Comfort Bee — China’s first really profitable cashier-less retailer chain?
However the final two years have seen a mass exodus from the cashier-less retailer market. In April 2020, Aishiduo (“i-store” in English), an unmanned retail retailer in Guangzhou, together with a slate of different manufacturers, abruptly closed up store. Information experiences have been grim, with story titles similar to “China’s unmanned comfort retailer growth got here and went rapidly” and “Unmanned shops, as soon as the way forward for the retail business, are actually closing down.”
“Many unmanned retail firms began out as [speculative] investments,” mentioned (in Chinese language) Zhāng Yǒngbiāo 张勇标, who researches the comfort retailer enterprise. “They didn’t think about learn how to maintain profitability and earn cash; they simply needed to make a splash after which money out.”
The bust isn’t a surprise. The cashier-less retailer expertise doesn’t really feel like an improve to shoppers — quite the opposite, they might be inclined to spend much less within the absence of human gross sales workers. And unmanned comfort shops face the identical hurdles as any comfort retailer enterprise: Margins are tight, and stocking small retail areas appropriately is an accounting and logistics nightmare. As a result of China’s first technology of cashier-less retailer chains had but to succeed in scale, they may not compete with current manufacturers in value financial savings.

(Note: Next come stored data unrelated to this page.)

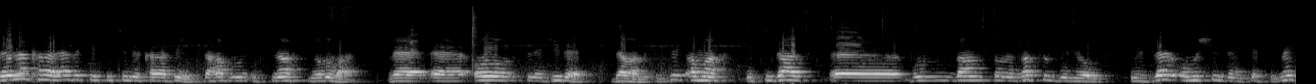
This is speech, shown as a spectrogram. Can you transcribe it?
verilen karar elbette kesin bir karar değil. Daha bunun istinaf yolu var ve e, o süreci de devam edecek. Ama iktidar e, bundan sonra nasıl bir yol izler onu şimdiden kestirmek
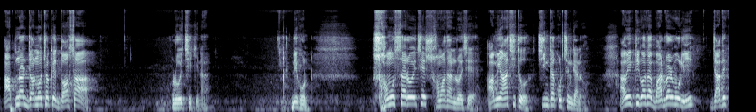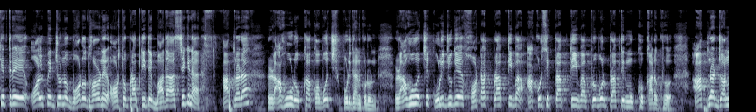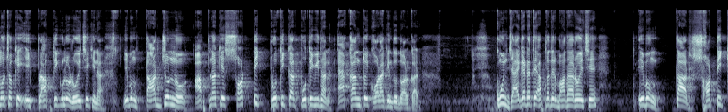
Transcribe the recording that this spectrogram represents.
আপনার জন্মছকে দশা রয়েছে কিনা। দেখুন সমস্যা রয়েছে, সমাধান রয়েছে। আমি আছি তো, চিন্তা করছেন কেন? আমি একটি কথা বারবার বলি, যাদের ক্ষেত্রে অল্পের জন্য বড় ধরনের অর্থপ্রাপ্তিতে বাধা আসছে কিনা আপনারা রাহু রক্ষা কবচ পরিধান করুন। রাহু হচ্ছে কলিযুগে হঠাৎ প্রাপ্তি বা আকস্মিক প্রাপ্তি বা প্রবল প্রাপ্তির মুখ্য কারক গ্রহ আপনার জন্মছকে এই প্রাপ্তিগুলো রয়েছে কিনা এবং তার জন্য আপনাকে সঠিক প্রতিকার প্রতিবিধান একান্তই করা কিন্তু দরকার। কোন জায়গাটাতে আপনাদের বাধা রয়েছে এবং তার সঠিক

However Comfort Bee not solely survived the growth and bust, it appears to have thrived. Based on 36Kr (in Chinese language), the corporate is already worthwhile, and its revenues are already comparable with the highest three international comfort retailer manufacturers in China: FamilyMart, Lawson, and 7-Eleven. If true, this can be a outstanding efficiency: In April this 12 months, Lawson introduced that its China enterprise was worthwhile for the primary time in 2020, 25 years after it entered China. Each FamilyMart and 7-Eleven are solely worthwhile in some areas.

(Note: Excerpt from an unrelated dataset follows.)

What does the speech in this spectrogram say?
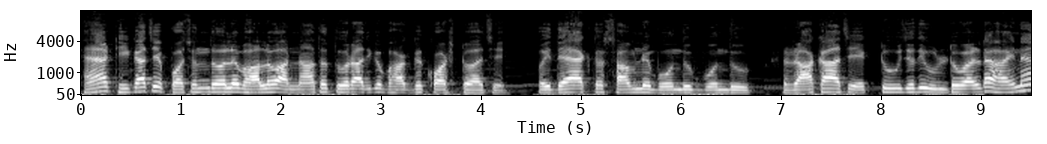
হ্যাঁ ঠিক আছে, পছন্দ হলে ভালো, আর না তো তোর আজকে ভাগ্যে কষ্ট আছে। ওই দেখ, তোর সামনে বন্দুক বন্দুক। রাখা আছে, একটু যদি উল্টো পাল্টা হয় না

Comfort Bee’s development in operations can be dizzying: Since opening its first offline retailer in Beijing in February 2017, Comfort Bee has opened greater than 2,000 shops in 20 cities in 4 years. Japanese-owned FamilyMart, by comparability, took 16 years to open 2,500 places in China after opening its first retailer in Shanghai in 2004.
On the finish of final 12 months, Comfort Bee’s government director, Xuē Ēnyuǎn 薛恩远, mentioned that the corporate would go into “fast growth mode” in 2021, and that the variety of Comfort Bee shops would exceed 4,000, a rise of two,400 shops, by the tip of this 12 months. By the tip of 2023, Comfort Bee plans to succeed in 10,000 shops (a median annual development of three,000), with half of them situated in China’s second- and third-tier cities. This might make it one of many prime 5 most accessible comfort shops in China.
An IPO to fund breakneck development
To fund this development, Comfort Bee has been elevating giant quantities of cash: It accomplished a financing spherical of $300 million led by Tencent in 2018. Final Might, the corporate introduced that it has already raised as much as $1.5 billion from big-name traders. However to win the comfort retailer sport, it wants much more cash. Haitao’s Jerry Wang says, “It’s a promising enterprise mannequin. However it burns cash quick. So public itemizing is a precedence.”
Based on the 36Kr report linked above, which was revealed in June, Comfort Bee was making ready an IPO within the U.S. with plans to boost $500 million to $1 billion, to be underwritten by Morgan Stanley, Goldman Sachs, and CITIC Securities.
However after the Didi debacle final week, these plans could also be on the again burner. Wang says a list by the tip of this 12 months is “nonetheless attainable and needed” however could happen in Hong Kong, or within the U.S. after receiving approval from regulators. Paul Triolo of Eurasia Group, who not too long ago co-authored a piece for SupChina on how the Didi affair ought to be seen as a regulatory failure moderately than as a part of a coordinated crackdown, mentioned that “firms in much less delicate sectors similar to retail shouldn’t have a lot hassle with a cybersecurity overview” earlier than an IPO, though in fact there might at all times be “different regulatory or political elements that will complicate the method.”
But when anybody can tackle the challenges of getting funded within the present atmosphere, it’s in all probability CEO Zhuang Chenchao: When he co-founded Qunar.com in 2005, he took on Baidu, which was then an unassailable monster of an organization, and a lot of specialised incumbents, for the journey market. Baidu later largely gave up by itself journey search enterprise, and purchased a big stake in Qunar, which IPO’d on Nasdaq in 2013.